A former FBI agent, who specialized in court-ordered undercover break-ins, went on trial yesterday on federal charges of selling stolen diamonds, evading taxes, obstructing justice and persuading his friends to commit perjury.

H. Edward Tickel Jr., 42, who was fired after being indicted last November, had been an expert in picking locks, disconnecting burglar alarms and other undercover techniques used by the FBI in entering and bugging establishments suspected of involvement in organized crime.

Tickel, a 14-year FBI veteran, was acquitted by a U.S. District Court jury in the District last month of separate charges of trying to burglarize the FBI's credit union office at the J. Edgar Hoover Building.

At the start of Tickel's second trial in U.S. District Court in Alexandria, prosecutors sought to show that the former FBI agent was in North Carolina on Dec. 1, 1977 when a $200,000 jewelry theft was reported in the town of Lexington. The alleged theft is central to most of the criminal charges.
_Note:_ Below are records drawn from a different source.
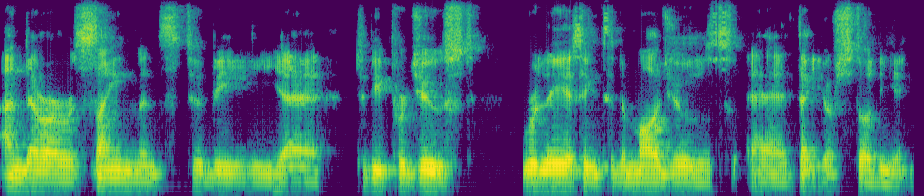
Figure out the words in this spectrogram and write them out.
and there are assignments to be uh, to be produced relating to the modules uh, that you're studying.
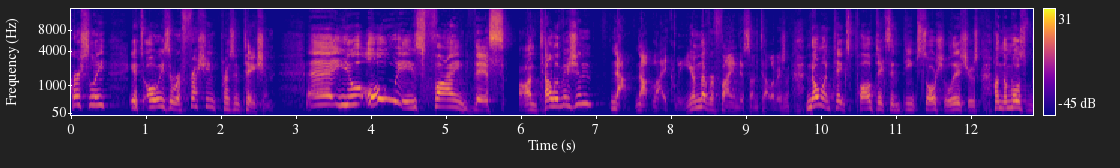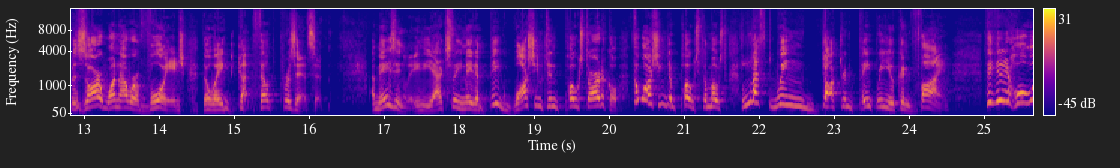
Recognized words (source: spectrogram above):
Personally, it's always a refreshing presentation. Uh, you'll always find this on television. No, not likely. You'll never find this on television. No one takes politics and deep social issues on the most bizarre one hour voyage the way Gutfeld presents it. Amazingly, he actually made a big Washington Post article. The Washington Post, the most left wing doctrine paper you can find. They did a whole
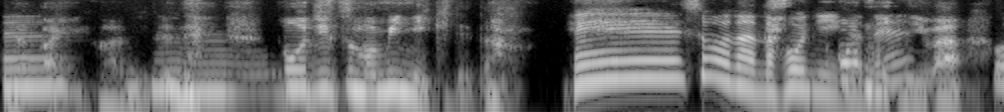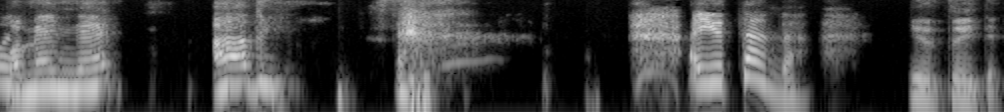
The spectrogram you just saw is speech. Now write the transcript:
仲いい感じでね。うん当日も見に来てた。へえ、そうなんだ、本人が本人ね。には、ごめんね。あーで あ、言ったんだ。言っといて。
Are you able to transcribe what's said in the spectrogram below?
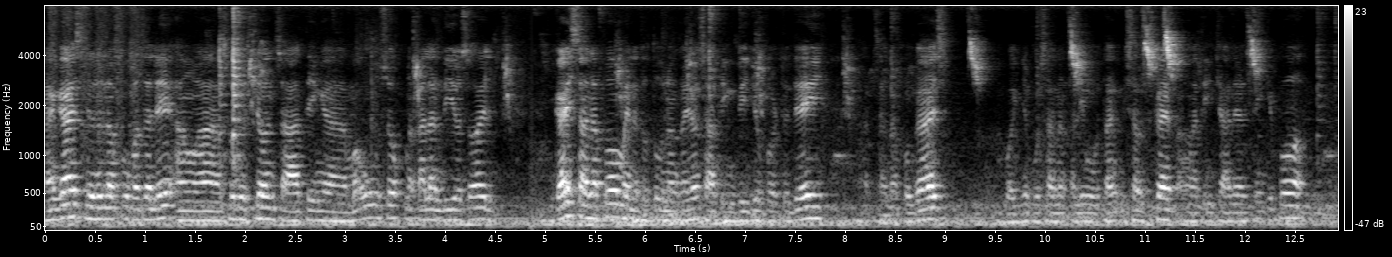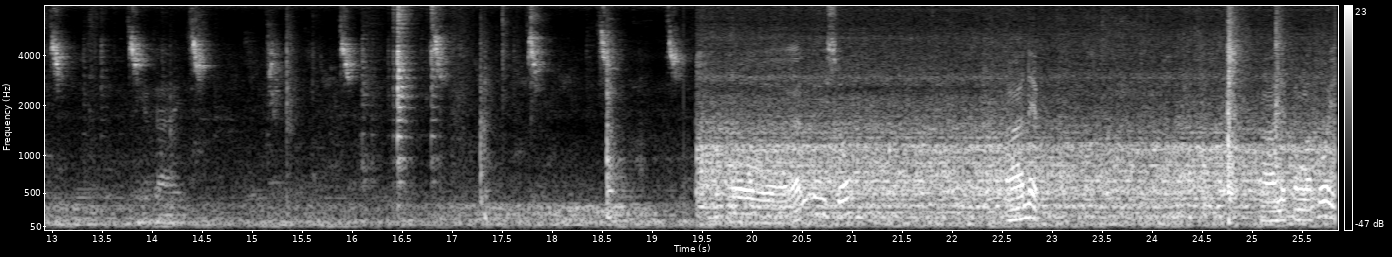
Ayan guys, yun lang po kadali ang ah, solusyon sa ating ah, mausok na Calandios oil. Guys, sana po may natutunan kayo sa ating video for today. At sana po guys, huwag niyo po sana kalimutan i-subscribe ang ating channel. Thank you po. Thank you guys. Oh, ayan guys oh. Hanep. Hanep ang apoy.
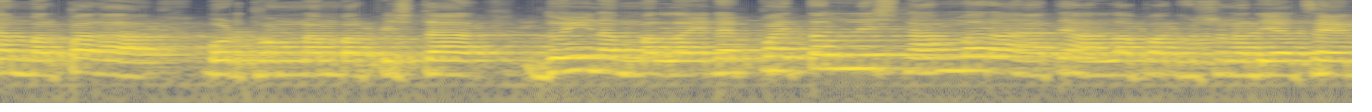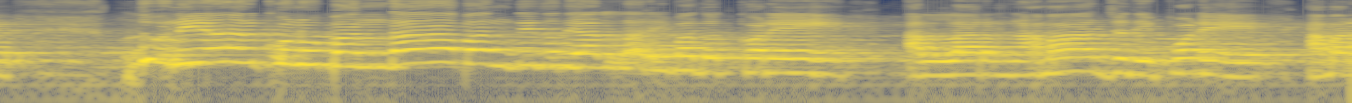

Tickel has denied repeatedly the charges and his lawyers contend the indictments stem from a "vendetta" conducted against Tickel by FBI officials as a result of his complaints about allegedly improper FBI practices, including failures to obtain court approval for surreptitious entries.